In Tracker.ly, links and destinations are tracked separately. You can have as many redirect links going to each destination as you want, choosing from the best type of six different types of redirect links for each marketing message. This encourages you to track each marketing message through a dedicated link. Tracker.ly then combines all the clicks from each redirect link into a report for the destination, showing you a graph of the total traffic sent to the destination from all your unique tracking links for each unique marketing message.

Tutorial on adding destinations
Tutorial on adding redirect links

3. Instant links save you loads of time.
The ability to track each marketing message with its own tracking link would be a huge hassle if you had to go into Tracker.ly and create a unique link, every time you wanted to publish a new marketing message for a destination.

In Tracker.ly, you can create just one redirect link to a destination and then create instant links on-the-fly, when you’re writing your marketing message. For example, if your Tracker.ly link is yoursite.com/product, you can create instant links by just writing that link into your marketing like, yoursite.com/product-blogpost13. Just make sure you follow your original link with a dash and the end result follows the rules of normal links. The first time someone clicks on the new link, it will be create as a unique link going to the same destination as yoursite.com/product.

Tutorial on instant links

4. To change a destination, create a new one and move the links.
In other services, if you ever change where the destination points on a redirect link, all the clicks from before the move are incorrectly assigned to the new destination, because the link and destination are saved together as one unit.

In Tracker.ly, to point redirect links to a new destination, you create a new destination and tell the links to point to the new destination.
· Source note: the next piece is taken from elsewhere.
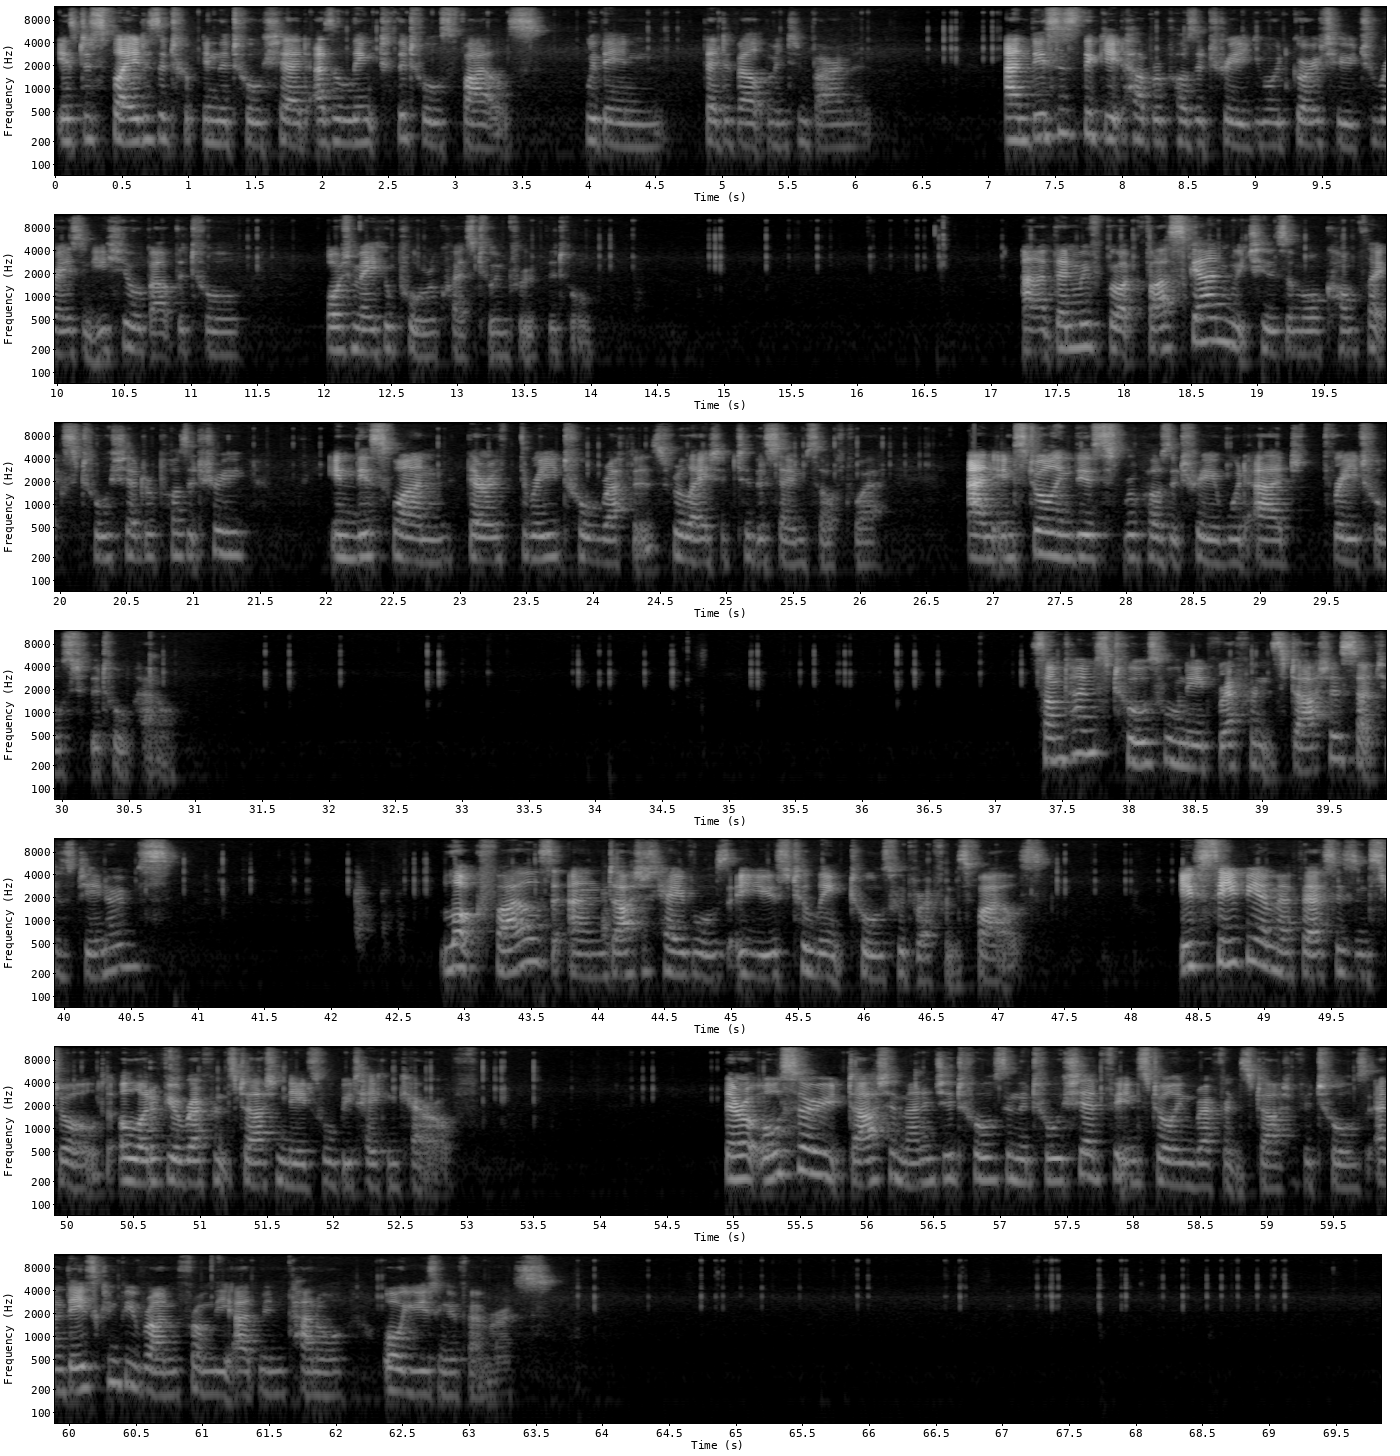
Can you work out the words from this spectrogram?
is displayed in the tool shed as a link to the tool's files within their development environment. And this is the GitHub repository you would go to to raise an issue about the tool or to make a pull request to improve the tool. Uh, then we've got VarScan, which is a more complex toolshed repository. In this one, there are three tool wrappers related to the same software. And installing this repository would add three tools to the tool panel. Sometimes tools will need reference data such as genomes Loc files and data tables are used to link tools with reference files. If CVMFS is installed, a lot of your reference data needs will be taken care of. There are also data manager tools in the toolshed for installing reference data for tools, and these can be run from the admin panel or using Ephemeris.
The clicks previous to the move are still attributed to the old destination and the clicks after the move are attributed to the old destination. This is the only way to keep accurate stats when you change where a link points. Also, since you can have many links going to the old destination, when you move one, it will ask you if you want to move the rest.

Tutorial on changing destinations

5. Everything is tracked together
In other services, when you’re tracking clicks on links, each domain or website is separated or “sandboxed” away from each other in different reports. This makes it difficult to see trends across websites and makes it less likely that you’re going to actually track things, as you have to go into different reports.

In Tracker.ly, every type of link for all your websites and domains are in one report. You can then use tags (groups) and other filters to build and save sub-reports for individual websites or different types of marketing across multiple websites or domains. For example, if you tag all your destinations that are affiliate links with the tag, “Affiliate Links”, then you can tell Tracker.ly to give you a report of all your affiliate links across all your brands.

Tutorial on building reports
Tutorial on saving/loading reports

6. When tagging, remember, destinations and links are different
In other services, if you were to tag a link as an “Affiliate Link” for reports, it’s tagging the whole link, which only talks about the destination. In these services, tagging can’t tell you anything about your marketing.

In Tracker.ly, you tag destinations separately from your redirect links. This allows you to tag your destinations in Tracker.ly based on what type of destination it is or where you’re sending people, and to also tag your redirect links in Tracker.ly based on how you’re sending people to the destination or where you published the links. For example, if you consistently tag your redirect links with tags like “PPC”, “Blog posts”, and “Social Media”, then you can build reports that show you how these different marketing types are doing compared to each other. You can even combine redirect link tags and destination tags in one report to see how different marketing types are doing for specific types of destinations.

Tutorial on groups
Webinar replay on groups